The Kentucky yellow wood is a species of the pea family (Fabaceae) and comes from eastern North America, where it is a threatened species in splintered areas mainly in the Appalachian Mountains. It is at its showiest when it flowers in July, with clusters of large, drooping, strongly scented blossoms. Flowering usually takes place every second year.
This tree has many other attractive features. The leaves are bright green and made up of alternate leaflets, a good recognition feature; in autumn they take on a warm yellow colour. The trunk is pale grey and smooth like the beech. The timber is highly valued for its hardness and beautiful yellow colour.
The Kentucky yellow wood is rarely cultivated in Europe but has grown successfully in the south of Finland, including Mustila since the 1930s. When young, the plants are winter tender, growing rapidly and not always having time to harden off before winter. When they are above 1 metre tall hardiness improves, though spring frosts can damage the foliage even of large trees. So it should not be planted in low-lying or cold spots, but preferably in the protection of other trees or buildings, not only because of frost but also because of wind, which tends to tear off the sharp-angled branches.
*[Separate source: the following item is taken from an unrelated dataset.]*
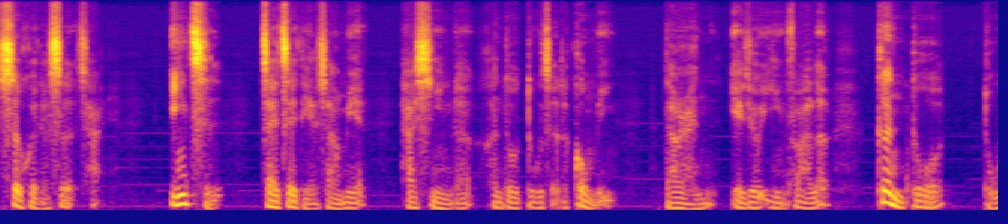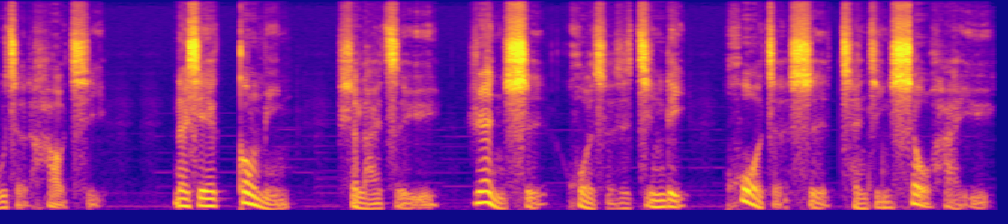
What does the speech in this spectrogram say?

A pink-flowered variety called ’Perkins Pink’ is also available, though even more difficult to find than the ordinary white species.